Records from a data collection:
* * * *

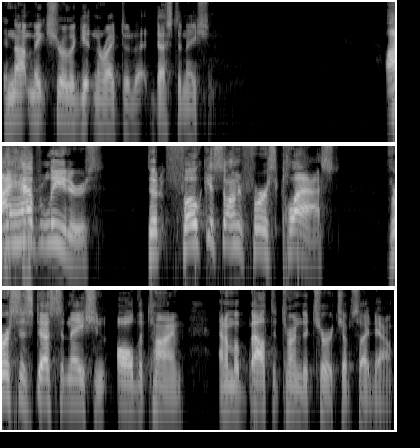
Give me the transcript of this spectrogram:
and not make sure they're getting the right destination. I have leaders that focus on first class versus destination all the time. And I'm about to turn the church upside down.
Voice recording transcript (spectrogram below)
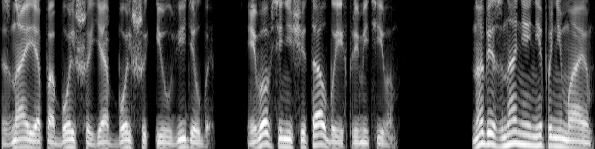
зная я побольше, я больше и увидел бы, и вовсе не считал бы их примитивом. Но без знания не понимаю,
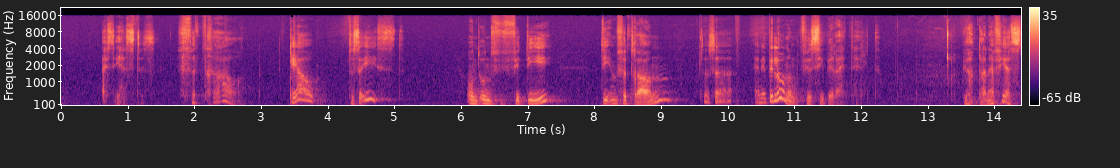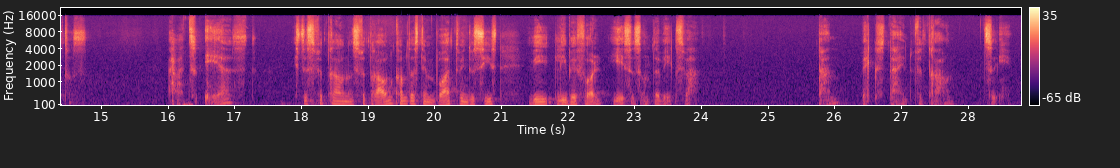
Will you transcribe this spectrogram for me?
als erstes vertrauen, glauben, dass er ist. Und, und für die, die ihm vertrauen, dass er eine Belohnung für sie bereithält. Ja, und dann erfährst du es. Aber zuerst ist das Vertrauen. Und das Vertrauen kommt aus dem Wort, wenn du siehst, wie liebevoll Jesus unterwegs war. Dann wächst dein Vertrauen zu ihm.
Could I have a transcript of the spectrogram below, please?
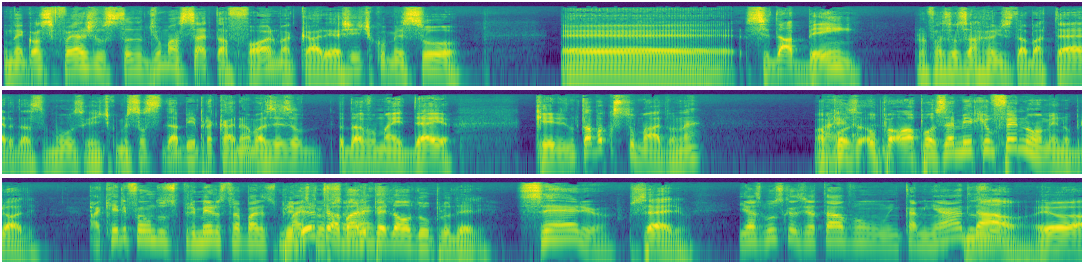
o negócio foi ajustando de uma certa forma, cara, e a gente começou é, se dar bem pra fazer os arranjos da bateria, das músicas. A gente começou a se dar bem pra caramba. Às vezes eu, eu dava uma ideia que ele não tava acostumado, né? O Aposé, o, o Aposé é meio que um fenômeno, brother. Aquele foi um dos primeiros trabalhos Primeiro mais trabalho em profissionais? pedal duplo dele. Sério? Sério. E as músicas já estavam encaminhadas? Não, eu, a-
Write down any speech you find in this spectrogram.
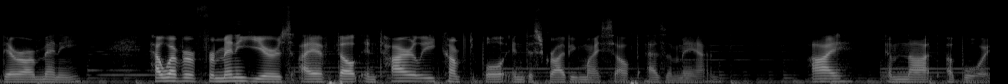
There are many. However, for many years, I have felt entirely comfortable in describing myself as a man. I am not a boy.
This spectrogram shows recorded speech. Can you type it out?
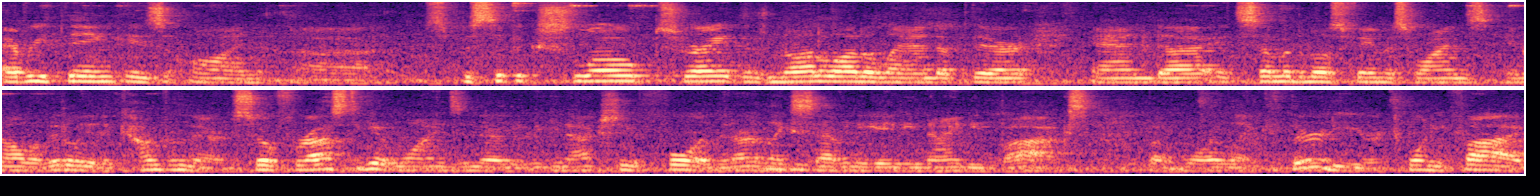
Everything is on specific slopes, right? There's not a lot of land up there, and uh, it's some of the most famous wines in all of Italy that come from there. So for us to get wines in there that we can actually afford, that aren't like 70, 80, 90 bucks, but more like 30 or 25,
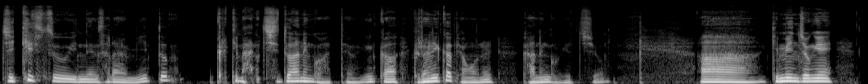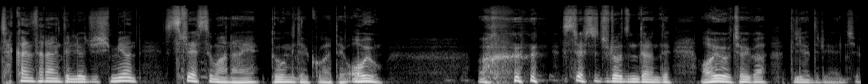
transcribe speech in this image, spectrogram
지킬 수 있는 사람이 또 그렇게 많지도 않은 것 같아요. 그러니까 그러니까 병원을 가는 거겠죠. 아, 김민종의 착한 사랑 들려주시면 스트레스 완화에 도움이 될 것 같아요. 어유, 스트레스 줄어든다는데, 어유 저희가 들려드려야죠.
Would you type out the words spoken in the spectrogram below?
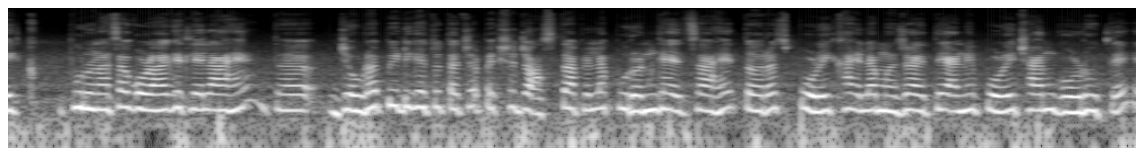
एक पुरणाचा गोळा घेतलेला आहे. तर जेवढं पीठ घेतो त्याच्यापेक्षा जास्त आपल्याला पुरण घ्यायचं आहे. तरच पोळी खायला मजा येते आणि पोळी छान गोड होते.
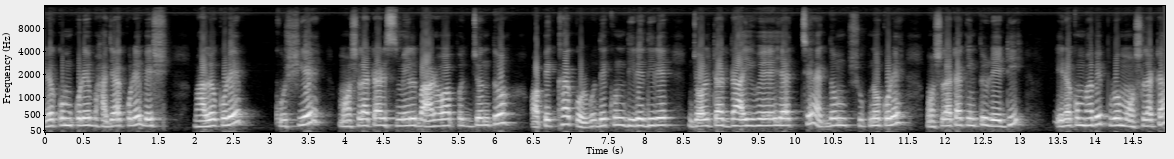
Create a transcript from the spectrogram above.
এরকম করে ভাজা করে বেশ ভালো করে কষিয়ে মশলাটার স্মেল বার হওয়া পর্যন্ত অপেক্ষা করব। দেখুন ধীরে ধীরে জলটা ড্রাই হয়ে যাচ্ছে, একদম শুকনো করে মশলাটা কিন্তু রেডি এরকমভাবে পুরো মশলাটা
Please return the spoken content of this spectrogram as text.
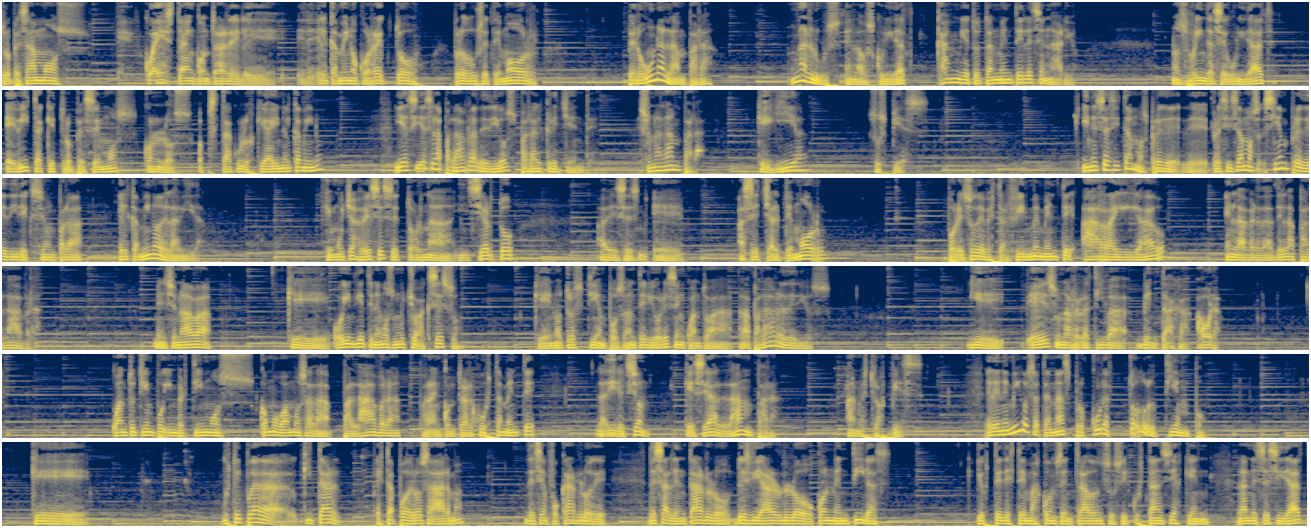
Tropezamos, eh, cuesta encontrar eh, el, el camino correcto, produce temor, pero una lámpara, una luz en la oscuridad cambia totalmente el escenario. Nos brinda seguridad, evita que tropecemos con los obstáculos que hay en el camino. Y así es la palabra de Dios para el creyente. Es una lámpara que guía sus pies. Y necesitamos, precisamos siempre de dirección para el camino de la vida, que muchas veces se torna incierto, a veces eh, acecha el temor, por eso debe estar firmemente arraigado en la verdad de la palabra. Mencionaba que hoy en día tenemos mucho acceso que en otros tiempos anteriores en cuanto a, la palabra de Dios. Y eh, es una relativa ventaja. Ahora, ¿cuánto tiempo invertimos? ¿Cómo vamos a la palabra para encontrar justamente la dirección? que sea lámpara a nuestros pies. El enemigo Satanás procura todo el tiempo que usted pueda quitar esta poderosa arma, desenfocarlo, de, desalentarlo, desviarlo con mentiras, que usted esté más concentrado en sus circunstancias que en la necesidad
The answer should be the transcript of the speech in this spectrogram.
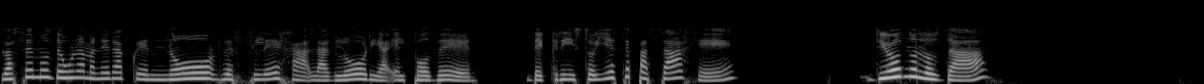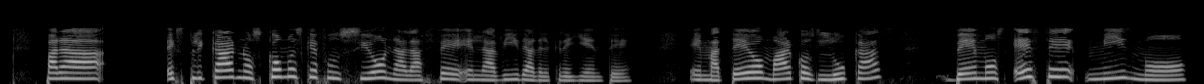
lo hacemos de una manera que no refleja la gloria, el poder de Cristo. Y este pasaje, Dios nos los da para explicarnos cómo es que funciona la fe en la vida del creyente. En Mateo, Marcos, Lucas, vemos este mismo,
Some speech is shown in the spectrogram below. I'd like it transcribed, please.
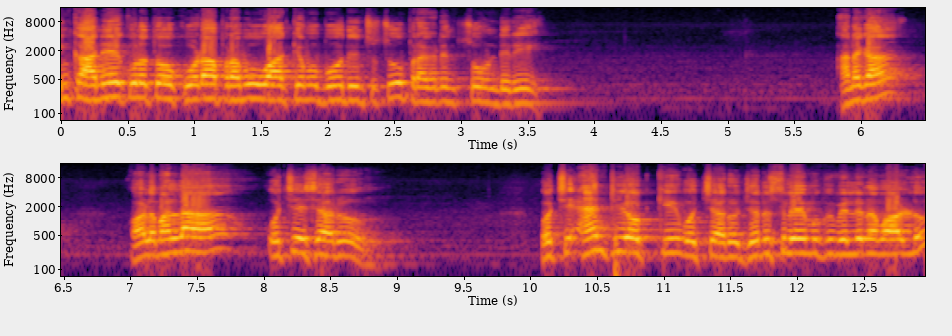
ఇంకా అనేకులతో కూడా ప్రభు వాక్యము బోధించుచు ప్రకటించు ఉండిరి. అనగా వాళ్ళు మళ్ళా వచ్చేశారు. వచ్చి యాంటీయోక్కి వచ్చారు జెరూసలేముకు వెళ్ళిన వాళ్ళు.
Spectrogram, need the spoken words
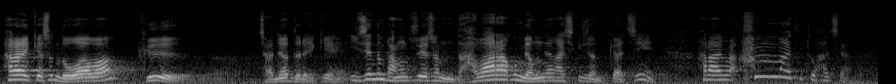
하나님께서 노아와 그 자녀들에게 이제는 방주에서 나와라고 명령하시기 전까지 하나님은 한마디도 하지 않으세요.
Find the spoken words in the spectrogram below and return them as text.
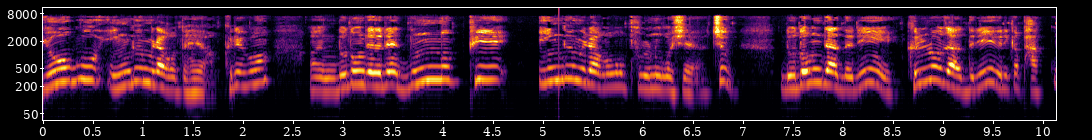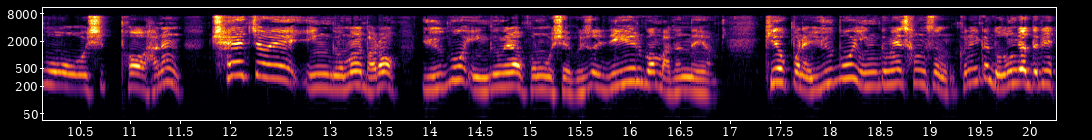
요구 임금이라고도 해요. 그리고 어, 노동자들의 눈높이 임금이라고 부르는 것이에요. 즉 노동자들이 근로자들이 그러니까 받고 싶어 하는 최저의 임금을 바로 유보 임금이라고 보는 것이에요. 그래서 1번 맞았네요. 기업번에 유보 임금의 상승 그러니까 노동자들이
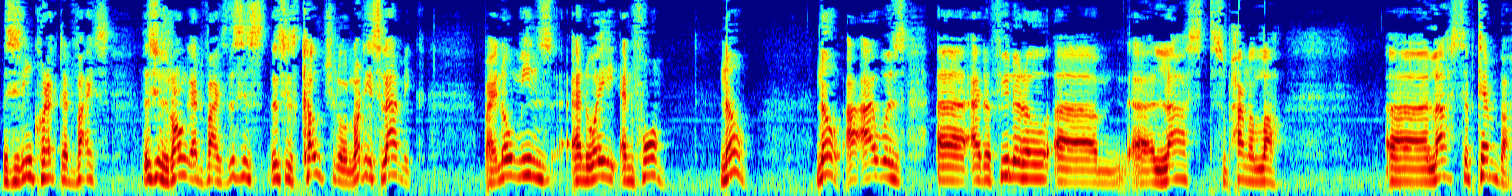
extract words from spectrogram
This is incorrect advice. This is wrong advice. This is, this is cultural, not Islamic. By no means and way and form. No. No, I, I was uh, at a funeral um, uh, last, subhanallah, uh, last September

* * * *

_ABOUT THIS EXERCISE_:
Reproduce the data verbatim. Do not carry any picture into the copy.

_RESPONSE_:
Give me the transcript of this spectrogram:
and not make sure they're getting the right destination. I have leaders that focus on first class versus destination all the time. And I'm about to turn the church upside down.
Voice recording transcript (spectrogram below)
зная я побольше, я больше и увидел бы, и вовсе не считал бы их примитивом. Но без знания не понимаю,
Will you transcribe this spectrogram for me?
als erstes vertrauen, glauben, dass er ist. Und, und für die, die ihm vertrauen, dass er eine Belohnung für sie bereithält. Ja, und dann erfährst du es. Aber zuerst ist das Vertrauen. Und das Vertrauen kommt aus dem Wort, wenn du siehst, wie liebevoll Jesus unterwegs war. Dann wächst dein Vertrauen zu ihm.
Could I have a transcript of the spectrogram below, please?
o negócio foi ajustando de uma certa forma, cara, e a gente começou é, se dar bem pra fazer os arranjos da bateria, das músicas. A gente começou a se dar bem pra caramba. Às vezes eu, eu dava uma ideia que ele não tava acostumado, né? O Aposé, o, o Aposé é meio que um fenômeno, brother. Aquele foi um dos primeiros trabalhos Primeiro mais trabalho em profissionais? pedal duplo dele. Sério? Sério. E as músicas já estavam encaminhadas? Não, eu, a-
Write down any speech you find in this spectrogram.
There are many. However, for many years, I have felt entirely comfortable in describing myself as a man. I am not a boy.
This spectrogram shows recorded speech. Can you type it out?
Everything is on specific slopes, right? There's not a lot of land up there, and uh, it's some of the most famous wines in all of Italy that come from there. So for us to get wines in there that we can actually afford, that aren't like 70, 80, 90 bucks, but more like 30 or 25,
transcribe speech in this image, spectrogram
지킬 수 있는 사람이 또 그렇게 많지도 않은 것 같아요. 그러니까 그러니까 병원을 가는 거겠죠. 아, 김민종의 착한 사랑 들려주시면 스트레스 완화에 도움이 될 것 같아요. 어유, 스트레스 줄어든다는데, 어유 저희가 들려드려야죠.
Would you type out the words spoken in the spectrogram below?
एक पुरणाचा गोळा घेतलेला आहे. तर जेवढं पीठ घेतो त्याच्यापेक्षा जास्त आपल्याला पुरण घ्यायचं आहे. तरच पोळी खायला मजा येते आणि पोळी छान गोड होते.
Create a transcript from the spectrogram above.
এরকম করে ভাজা করে বেশ ভালো করে কষিয়ে মশলাটার স্মেল বার হওয়া পর্যন্ত অপেক্ষা করব। দেখুন ধীরে ধীরে জলটা ড্রাই হয়ে যাচ্ছে, একদম শুকনো করে মশলাটা কিন্তু রেডি এরকমভাবে পুরো মশলাটা
Please return the spoken content of this spectrogram as text.
Tropezamos, eh, cuesta encontrar eh, el, el camino correcto, produce temor, pero una lámpara, una luz en la oscuridad cambia totalmente el escenario. Nos brinda seguridad, evita que tropecemos con los obstáculos que hay en el camino. Y así es la palabra de Dios para el creyente. Es una lámpara que guía sus pies. Y necesitamos, precisamos siempre de dirección para el camino de la vida, que muchas veces se torna incierto, a veces eh, acecha el temor, por eso debe estar firmemente arraigado en la verdad de la palabra. Mencionaba que hoy en día tenemos mucho acceso que en otros tiempos anteriores en cuanto a, la palabra de Dios. Y eh, es una relativa ventaja. Ahora, ¿cuánto tiempo invertimos? ¿Cómo vamos a la palabra para encontrar justamente la dirección? que sea lámpara a nuestros pies. El enemigo Satanás procura todo el tiempo que usted pueda quitar esta poderosa arma, desenfocarlo, de, desalentarlo, desviarlo con mentiras, que usted esté más concentrado en sus circunstancias que en la necesidad
The answer should be the transcript of the speech in this spectrogram.
lo hacemos de una manera que no refleja la gloria, el poder de Cristo. Y este pasaje, Dios nos los da para explicarnos cómo es que funciona la fe en la vida del creyente. En Mateo, Marcos, Lucas, vemos este mismo,
Some speech is shown in the spectrogram below. I'd like it transcribed, please.
ఇంకా అనేకులతో కూడా ప్రభు వాక్యము బోధించుచు ప్రకటించు ఉండిరి. అనగా వాళ్ళు మళ్ళా వచ్చేశారు. వచ్చి యాంటీయోక్కి వచ్చారు జెరూసలేముకు వెళ్ళిన వాళ్ళు.
Spectrogram, need the spoken words
하나님께서 노아와 그 자녀들에게 이제는 방주에서 나와라고 명령하시기 전까지 하나님은 한마디도 하지 않으세요.
Find the spoken words in the spectrogram below and return them as text.
요구 임금이라고도 해요. 그리고 어, 노동자들의 눈높이 임금이라고 부르는 것이에요. 즉 노동자들이 근로자들이 그러니까 받고 싶어 하는 최저의 임금을 바로 유보 임금이라고 보는 것이에요. 그래서 1번 맞았네요. 기업번에 유보 임금의 상승 그러니까 노동자들이
extract words from spectrogram
This is incorrect advice. This is wrong advice. This is, this is cultural, not Islamic. By no means and way and form. No. No, I, I was uh, at a funeral um, uh, last, subhanallah, uh, last September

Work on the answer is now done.